What to Know
- Aug. 22, 2020 is the centennial of author Ray Bradbury's birth
- Aug. 22-Sept. 5 streaming Read-A-Thon of "Fahrenheit 451"
- South Pasadena Public Library is raising funds for three stained glass windows in honor of the author, who spent much of his life in Los Angeles
If you've ever felt like you were living inside a science fiction novel, the kind that whimsically speaks to how real-world humans comport themselves, make mistakes, and attempt to make everything right again, you're not alone.
It can seem, at times, that we're living inside a story dreamed up by the great Ray Bradbury, a fanciful visionary who cleverly questioned the whys, ifs, and how comes of modern society, its often puzzling traditions, and how people ultimately honor larger ideas, ideals, and each other.
And in doing so?
The reader awakens to vaster visions, too, all while realizing that the strange fiction she's enjoying isn't so far removed from her own world.
To honor the groundbreaking author of "Fahrenheit 451," fans from around the world will enjoy a streaming Read-a-Thon. The Library of Congress, Los Angeles Public Library, and several other august American institutions are participating in the event, which launches on Aug. 22, 2020, the centennial of Mr. Bradbury's birth.
Several literary luminaries, including Neil Gaiman and Susan Orleans, will participate in the streaming event, which will conclude on Sept. 5.
And while the writer was born in Illinois in 1920, he lived in Los Angeles for much of his life, making this smart-of-mind, spirited-of-heart centennial a homegrown celebration for many Southern Californians.
One local library is also shining an extra light, via three new windows, on the author's incredible career.
The South Pasadena Public Library is spending this centennial year on a major and permanent art project, one that will honor the author's legendary works and image: A trio of stained glass windows that will beautifully bestow the western side of the library's Community Room.

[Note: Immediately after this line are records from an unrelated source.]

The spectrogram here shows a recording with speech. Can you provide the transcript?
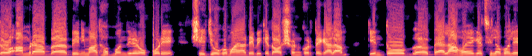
তো আমরা বেণীমাধব মন্দিরের ওপরে সেই যোগমায়া দেবীকে দর্শন করতে গেলাম। কিন্তু বেলা হয়ে গেছিল বলে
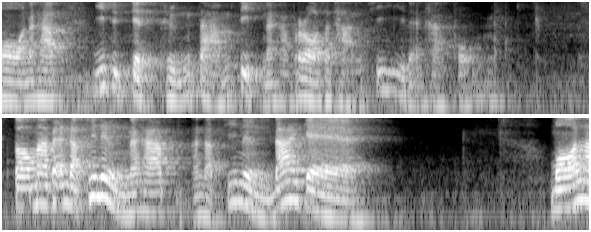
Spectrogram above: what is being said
มนะครับ 27 ถึง 30 นะครับ รอสถานที่นะครับผม ต่อมาเป็นอันดับที่1นะครับ อันดับที่ 1 ได้แก่ หมอล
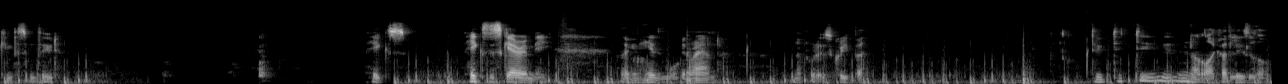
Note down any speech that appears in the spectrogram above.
In for some food. Pigs. Pigs are scaring me. I can hear them walking around. And I thought it was a creeper. Do, do, do. Not like I'd lose a lot.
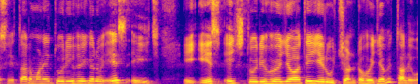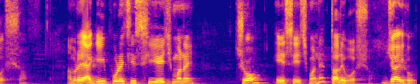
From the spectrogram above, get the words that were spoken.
আসে, তার মানে তৈরি হয়ে গেল এস এইচ এই এস এইচ তৈরি হয়ে যাওয়াতে এর উচ্চারণটা হয়ে যাবে তালেবর্ষ আমরা আগেই পড়েছি সিএইচ মানে চ এস এইচ মানে তালেবর্ষ যাই হোক,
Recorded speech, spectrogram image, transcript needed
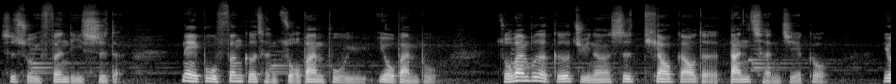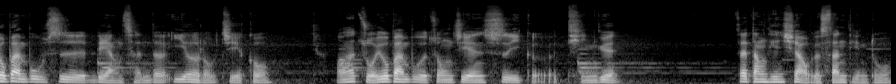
是属于分离式的，内部分隔成左半部与右半部。左半部的格局呢是挑高的单层结构。右半部是两层的一二楼结构，然后它左右半部的中间是一个庭院。在当天下午的三点多，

While Mr. Bradbury didn't call South Pasadena home, he reportedly felt quite the kinship with the quaint small town. He took time from writing to oversee the staging of some of his works at the Fremont Center Theatre, which is located a short walk east of the historic library.
The library, which has hosted events themed to the author's books in the past, is also home to the Ray Bradbury Conference Room.

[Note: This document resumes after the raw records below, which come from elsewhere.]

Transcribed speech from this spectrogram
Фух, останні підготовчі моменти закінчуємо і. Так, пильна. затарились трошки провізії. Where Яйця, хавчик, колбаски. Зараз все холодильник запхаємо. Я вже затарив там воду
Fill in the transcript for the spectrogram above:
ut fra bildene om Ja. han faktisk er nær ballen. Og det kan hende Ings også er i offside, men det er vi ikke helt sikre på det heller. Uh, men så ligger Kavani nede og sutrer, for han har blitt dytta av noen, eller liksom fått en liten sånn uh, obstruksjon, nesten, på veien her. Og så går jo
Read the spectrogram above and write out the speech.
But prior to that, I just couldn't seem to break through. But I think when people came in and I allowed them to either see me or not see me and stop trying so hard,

South Pasadena artist Tim Carey is behind "Live Forever," a fused and stained glass tribute to Ray Bradbury, while LA's own Judson Studios is a partner on the project.
Depicted in the ethereal, allegory-rich windows?
Look for visual references to "Fahrenheit 451," "Dandelion Wine," "The Illustrated Man," and "The Halloween Tree," as well as an ode to the Fremont Center Theatre and the author himself.
Friends of the South Pasadena Public Library is currently raising funds for the $24,000 project. To donate, visit this page.